Following the week, I spent a couple of days digging through old certificates and employer details to make a passable personal statement. It is always so self-conscious and painful writing a PS, trust me, I’ve done it twice now, but the longer you put it off the longer it will sit there needing to be done. Just do it, and sell yourself! It really helped me when I shared my PS with a few medically minded colleagues for scrutiny. A very nice A&E consultant, Dr Ollie Rupar, whom I met whilst volunteering in A&E, very kindly agreed to read my PS in Waterstones over a cup of coffee. His input, along with a few others, certainly opened my eyes to many factors I hadn’t considered and definitely changed my statement for the better. Don’t be afraid to share your statement with friends and family, but if you know anyone who has been through the process they are definitely the best ones to advise you. I certainly wouldn’t advocate spending hundreds of pounds on ‘Best statement’ guides – I didn’t spend a penny!

Before I conclude my article with a few pointers, I briefly share my interview experience with you. Based on personal preference, I elected to go for Multiple Mini Interview (MMI) over traditional interview for my choices. At the time of writing I attended the Exeter MMI in December, and I have my Swansea MMI at the end of this month. Attending an MMI is a very surreal experience. I’d never done anything like that before, but it was over very quickly! There were 7 stations, each with a different (and emotionless!) assessor who asked a trio of questions on a particular facet of medicine or personal attributes. I’m not sure how much I can give away, but think along the lines of what qualities make a good doctor? How do you and have you demonstrated these qualities with examples? Why do you want to be a doctor? Coming in armed with examples and a positive attitude will take you a long way.

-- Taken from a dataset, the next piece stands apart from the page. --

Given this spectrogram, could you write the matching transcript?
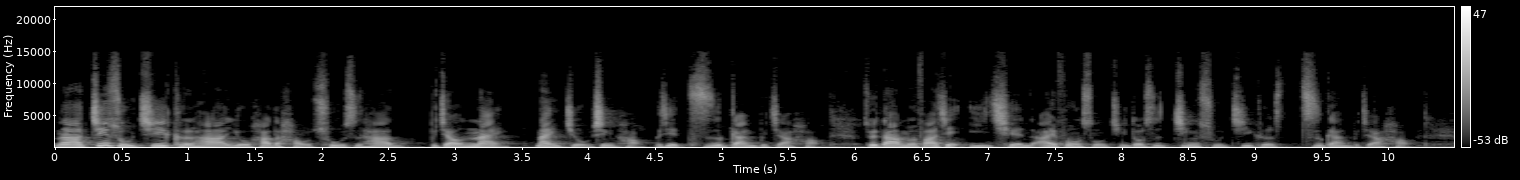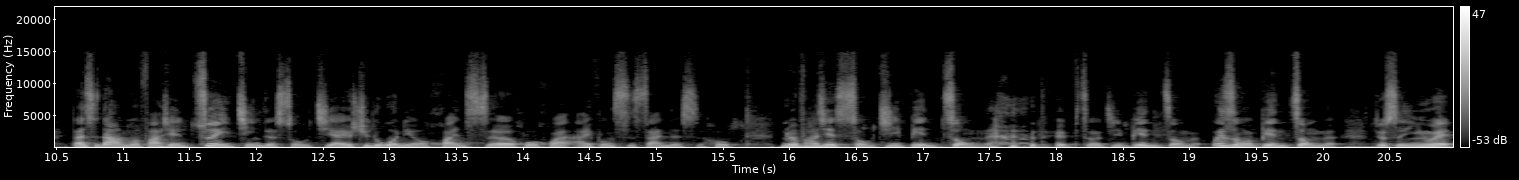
那金属机壳它有它的好处，是它比较耐耐久性好，而且质感比较好。所以大家有没有发现，以前的 iPhone 手机都是金属机壳，质感比较好。但是大家有没有发现，最近的手机啊，尤其如果你有换十二或换 iPhone 十三的时候，你会发现手机变重了。对，手机变重了。为什么变重呢？就是因为。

Anyway, probably the bit you’ve been waiting for! The first thing I’ll mention is that everyone’s journey into medicine is their own. By all means heed good advice, but not much will be gained from listening to prescriptive methodology. There is no such thing as ‘if you do x, y and z you WILL be a doctor!’ Rather, I’ll share with you the tips I’d give to my earlier self, and hopefully you’ll gain some benefit from them:

  • You can never start preparing too early. Doing a little bit here and there is far more effective than cramming in a couple of weeks.
  • Be reflective. Question your motivations – is medicine truly what you want to do? List your reasons.
  • Don’t be phased by adversity. Many outstanding professionals failed their application at least once. Don’t be phased by that C grade at A Level or how difficult you’ve heard the GAMSAT is – just go in there and do your absolute best, that’s all you can do!
  • Remember, some people might try to psych you out or talk down your achievements, not always maliciously, but have faith in yourself. The very fact that you are in a position to apply to medical school, to sit an admissions test or get an interview is an achievement in itself. You ARE capable, and don’t let naysayers tell you otherwise.
  • Don’t do what I did and leave a month to study for the GAMSAT – it’s not worth the stress.
  • Networking is so useful – even if it’s just swapping numbers or emails, every contact is potentially someone who can really help you later.

I truly wish all of you every success. Applying to medicine is a long, difficult and emotional journey, and unfortunately not everyone makes the cut first time round. But that is just the nature of medicine as a profession – by accepting the best, that’s what makes it such a revered and trusted discipline. With positivity and tenacity, there’s no reason why you shouldn’t succeed. Best of luck to you all.

In case you were interested, at the time of writing I still haven’t heard back from my schools that I interviewed at, so I currently don’t know if I’ve been successful yet!

Jamie Charlton,
University of Exeter